» AIM OF THE EXERCISE
Set down the records exactly as they stand, except for any pictures, which you should omit.

═════ EXCERPTED DATA ═════

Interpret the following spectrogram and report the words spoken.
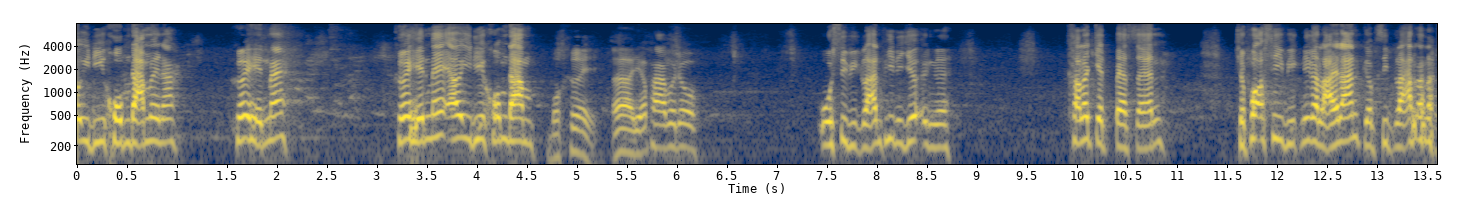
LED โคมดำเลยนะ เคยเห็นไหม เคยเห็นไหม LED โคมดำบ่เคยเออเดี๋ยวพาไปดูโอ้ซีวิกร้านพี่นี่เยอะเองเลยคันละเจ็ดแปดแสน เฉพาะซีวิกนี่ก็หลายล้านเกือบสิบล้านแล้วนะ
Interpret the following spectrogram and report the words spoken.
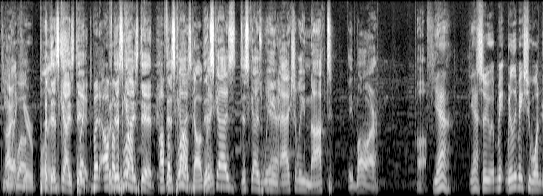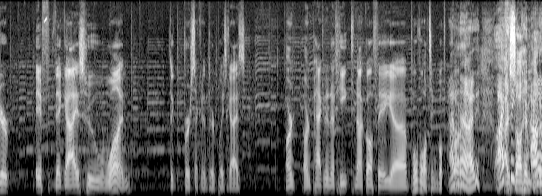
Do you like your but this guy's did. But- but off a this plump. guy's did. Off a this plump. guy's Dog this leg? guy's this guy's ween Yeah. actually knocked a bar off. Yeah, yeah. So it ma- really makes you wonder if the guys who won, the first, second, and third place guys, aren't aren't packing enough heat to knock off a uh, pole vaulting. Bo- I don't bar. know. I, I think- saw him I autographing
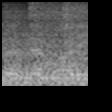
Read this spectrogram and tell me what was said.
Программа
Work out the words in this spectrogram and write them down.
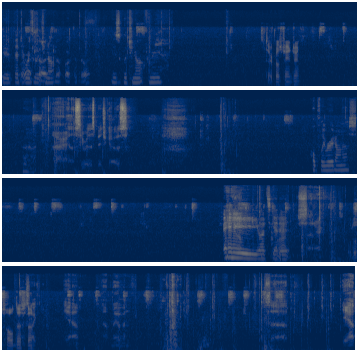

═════

» TASK OUTPUT
Interpret the following spectrogram and report the words spoken.
LED โคมดำเลยนะ เคยเห็นไหม เคยเห็นไหม LED โคมดำบ่เคยเออเดี๋ยวพาไปดูโอ้ซีวิกร้านพี่นี่เยอะเองเลยคันละเจ็ดแปดแสน เฉพาะซีวิกนี่ก็หลายล้านเกือบสิบล้านแล้วนะ
Interpret the following spectrogram and report the words spoken.
Do you like your but this guy's did. But- but off a this plump. guy's did. Off a this plump. guy's Dog this leg? guy's this guy's ween Yeah. actually knocked a bar off. Yeah, yeah. So it ma- really makes you wonder if the guys who won, the first, second, and third place guys, aren't aren't packing enough heat to knock off a uh, pole vaulting. Bo- I don't bar. know. I, I think- saw him I autographing
Read this spectrogram and tell me what was said.
Программа
Work out the words in this spectrogram and write them down.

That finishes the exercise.